which is about registration in the Indian Act. If all the resources and
engagement are going to solve every problem of discrimination, this little
problem with the Indian Act, which we have passed on division, may get lost in
the huge shuffle that will have to happen.
Senator Kochhar: I do not want to sound ignorant, but it is really not
about recognition; it is about getting money. People who are registered get
extra money. It is about obtaining money. In my opinion, it has nothing to do
Senator Jaffer: No, senator. It is about who you are. It is about your
identity. It is not about money.
Senator Kochhar: If you take the money out, identity will disappear.
Senator Jaffer: No, senator. It is about having your identity, about
who you are.
Senator Andreychuk: I think these are sufficient observations and that
we can agree to them.
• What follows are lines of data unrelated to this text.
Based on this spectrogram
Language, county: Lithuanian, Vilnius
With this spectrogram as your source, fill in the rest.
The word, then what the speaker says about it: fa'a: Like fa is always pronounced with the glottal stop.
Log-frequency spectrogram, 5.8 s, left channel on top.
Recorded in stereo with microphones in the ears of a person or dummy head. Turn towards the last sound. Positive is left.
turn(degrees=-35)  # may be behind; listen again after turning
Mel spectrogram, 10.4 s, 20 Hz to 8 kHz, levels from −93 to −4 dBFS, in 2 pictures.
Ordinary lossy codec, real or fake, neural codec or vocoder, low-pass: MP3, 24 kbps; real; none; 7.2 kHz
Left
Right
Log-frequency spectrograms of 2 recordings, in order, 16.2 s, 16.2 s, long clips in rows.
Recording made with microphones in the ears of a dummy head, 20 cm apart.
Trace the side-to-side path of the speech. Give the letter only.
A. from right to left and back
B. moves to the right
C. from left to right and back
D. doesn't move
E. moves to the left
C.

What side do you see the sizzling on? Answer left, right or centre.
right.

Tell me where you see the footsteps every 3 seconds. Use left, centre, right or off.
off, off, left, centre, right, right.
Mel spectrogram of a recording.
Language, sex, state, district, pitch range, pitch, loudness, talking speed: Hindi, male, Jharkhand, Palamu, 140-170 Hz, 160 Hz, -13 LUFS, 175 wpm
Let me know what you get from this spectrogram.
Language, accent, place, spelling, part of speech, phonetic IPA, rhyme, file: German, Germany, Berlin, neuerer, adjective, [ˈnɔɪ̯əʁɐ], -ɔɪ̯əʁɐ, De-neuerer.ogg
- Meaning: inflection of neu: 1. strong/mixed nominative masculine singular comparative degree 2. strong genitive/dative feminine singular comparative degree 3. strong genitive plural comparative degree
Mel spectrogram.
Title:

Anyone who wants to add to them can do so. Anyone could
introduce a bill in the next Parliament to add to anything in the Indian Act. Go
for it, as long as we are not drawing out things that we did not hear fully and
fairly. That is why I will not get into membership, et cetera. We heard some
points of view, but we can equally hear other points of view that the Indian Act
is intrinsically involved with citizenship, recognition, status, et cetera. I do
not think we dealt with that. I think we should stick to Bill C-3.
The Chair: All right. We are sold, then, on (A) and (B). There is no
Senator Jaffer: There is the first observation and then (A) and (B).
The Chair: Yes. We are done.
(The committee adjourned.)